Urbit, a clean-slate functional OS, has been under development since 2002. It took a decade (as a one-man project) just to build a prototype of a freezable OS. The result in 2017 (now with a small company) is a telescoping Kelvin stack of layers from VM to UI.
At the bottom (the VM Nock), this stack is slightly warmer than liquid helium (5K). It's easy for Nock to get this cold, because it's defined in a page of axioms that gzips to 340 bytes. We are in no hurry to declare zero, but any change at this point would be both very unlikely and very difficult to implement.
Urbit's typed functional language, Hoon, which compiles itself to Nock, is closing in on liquid krypton at 143K. Hoon is defined in about 5,000 lines of Hoon, or 10,000 if you count the deep standard library. Nock will never need to change; Hoon is perfectly serviceable but has some well-known rough spots.
Above Hoon, the stack rapidly gets much warmer. Arvo is an event-driven microkernel that's 1,000 lines of Hoon. Above this are another 5,000 lines of system library, then 12,000 lines of Arvo modules: a peer-to-peer network, a PKI and private ledger, a revision-control system, an HTTP gateway, a functional build system, and an application sandbox. A trivial working system needs another 5,000 lines for basic chat and shell apps.

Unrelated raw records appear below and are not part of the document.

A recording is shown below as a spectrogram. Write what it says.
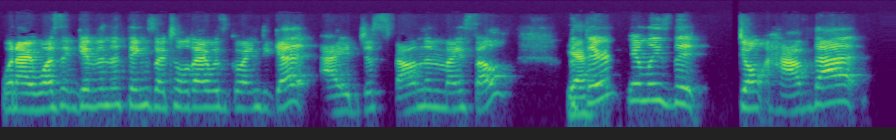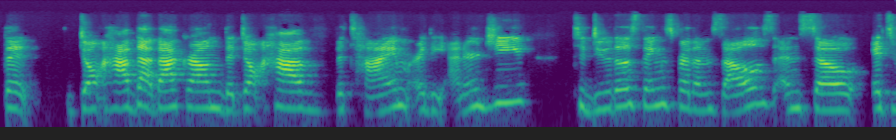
when I wasn't given the things I told I was going to get, I just found them myself. But Yeah. there are families that don't have that, that don't have that background, that don't have the time or the energy to do those things for themselves. And so it's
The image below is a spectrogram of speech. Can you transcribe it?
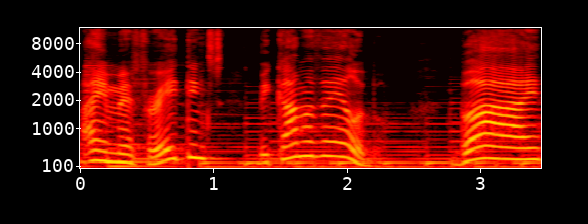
IMF ratings become available. Bye!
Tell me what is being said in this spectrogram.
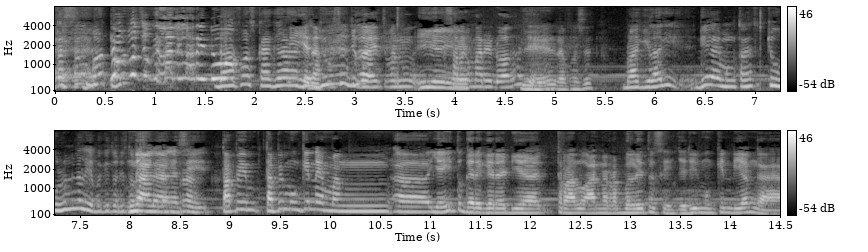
kesel banget Davos juga lari-lari doang Davos kagak Iya, ada Davosnya juga cuman Iya, iya. kemari doang aja ya Davosnya. lagi-lagi dia emang ternyata culun kali ya begitu ditolak enggak, enggak sih. Tapi tapi mungkin emang eh, ya itu gara-gara dia terlalu honorable itu sih. Jadi mungkin dia nggak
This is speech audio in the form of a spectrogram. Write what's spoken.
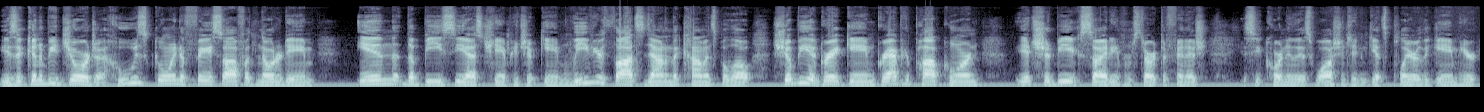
Is it going to be Georgia? Who's going to face off with Notre Dame? In the BCS championship game. Leave your thoughts down in the comments below. Should be a great game. Grab your popcorn. It should be exciting from start to finish. You see Cornelius Washington gets player of the game here.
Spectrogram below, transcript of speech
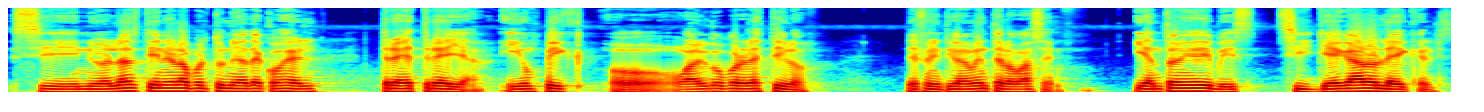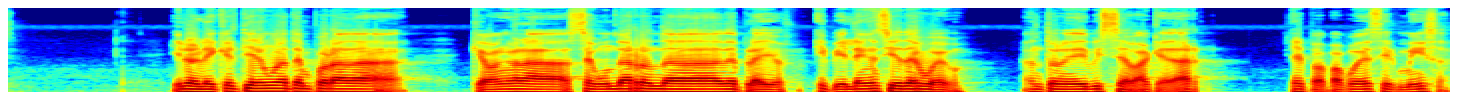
si New Orleans tiene la oportunidad de coger tres estrellas y un pick o, algo por el estilo, definitivamente lo va a hacer. Y Anthony Davis, si llega a los Lakers y los Lakers tienen una temporada que van a la segunda ronda de playoffs y pierden en siete juegos Anthony Davis se va a quedar. El papá puede decir misa.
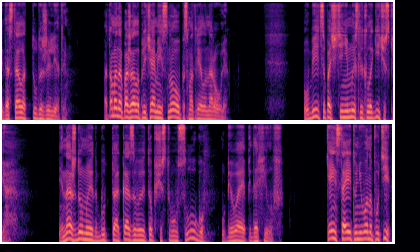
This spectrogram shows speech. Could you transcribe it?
и достал оттуда жилеты. Потом она пожала плечами и снова посмотрела на Роули. Убийца почти не мыслит логически. И наш думает, будто оказывает обществу услугу, убивая педофилов. Кейн стоит у него на пути.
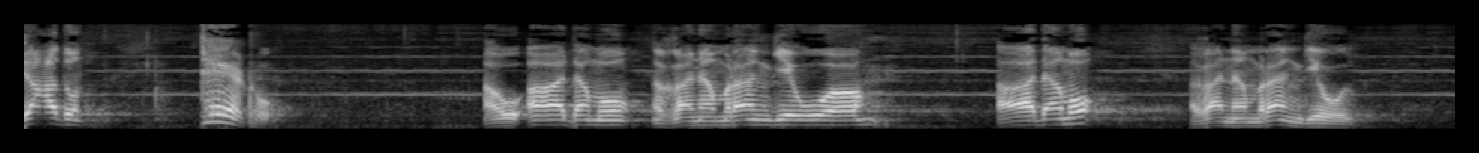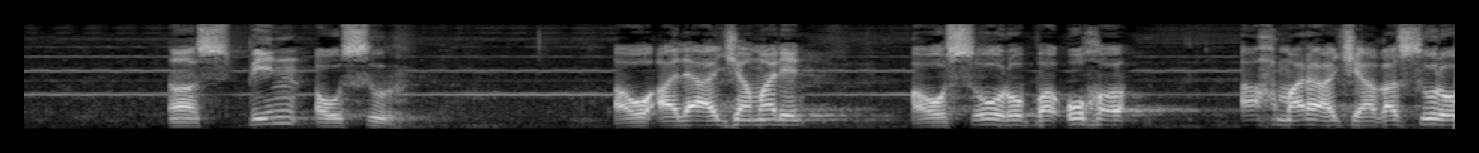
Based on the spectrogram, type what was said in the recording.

We haven't had meaningful Kelvin numbers for the Arvo layer, but this release will change that. About a third of Arvo has been or will be rewritten in the last year; we'll assign Kelvins once this code (which now compiles) is tested into existence, largely based on how close the last compiling draft was to the first working draft. But you'll certainly be able to cook eggs on it.

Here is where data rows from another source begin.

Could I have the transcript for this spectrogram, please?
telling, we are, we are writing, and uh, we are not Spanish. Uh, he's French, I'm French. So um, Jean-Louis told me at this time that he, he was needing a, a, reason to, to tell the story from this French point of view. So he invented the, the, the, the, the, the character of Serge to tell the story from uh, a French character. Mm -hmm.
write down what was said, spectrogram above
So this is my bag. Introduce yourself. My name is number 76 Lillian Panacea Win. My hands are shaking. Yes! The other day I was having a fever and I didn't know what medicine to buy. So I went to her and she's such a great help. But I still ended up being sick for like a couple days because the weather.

(Once again, not being frozen doesn't mean not working. Until all these layers are finished, we'll be updating them over the air. To be exact, Urbit distributes its own updates through subscriptions in its own revision-control system.)
The actual status of Urbit is that in 2017, we hope to make our last discontinuous update — meaning that instead of your Urbit node updating itself silently, you destroy and recreate it. Urbit works today, but it isn't really alive until today's Urbit data lives forever.
Even committing to continuity is a significant step toward the frozen OS, because we're committing to never making another change that the present platform can't install. Fortunately, the only layer that has to stay frozen for this is Nock.
We're obviously in no position to declare victory at any layer above Nock, but aiming at absolute zero creates a system design style we think works very well — even if we never get to zero.
Deep, onion-like layering is essential. A thin layer has no room to grow. A good example of this principle is the difference between Urbit and Lisp machines. Both Nock and Lisp are very simple axiomatic definitions of computing. But practical Lisp systems expand by extending the model, whereas Urbit layers over a frozen axiom system.
Software that expands by extension is inevitable. But we need to be able to kick it up to userspace. System software should be concerned with the fundamental problems of computing, which don't change. The few cases in which they do change — like crypto algorithms — are special cases, easily encapsulated. And even these changes can be expected to slow down in the long term.
Perhaps the best example of the convergent style in existing, mature system software is the relational database. The genius of the relational model is that it's designed to never grow hair. Even SQL, with its COBOL-era syntax, is essentially invulnerable to any significant non-cosmetic improvement.
The lesson: when we see a system that seems to want to expand indefinitely, we can and should look for a layer division within this system, separating an inner layer that tends to converge from an outer layer that naturally diverges. Layering is what distinguishes true system software from the giant balls of mud that all deep codebases want to become.
Are all balls of mud, or at least all the muddy parts of an OS, susceptible to this transformation? We think so. But we'll see.
As usual, comments are on fora. Check out this thread.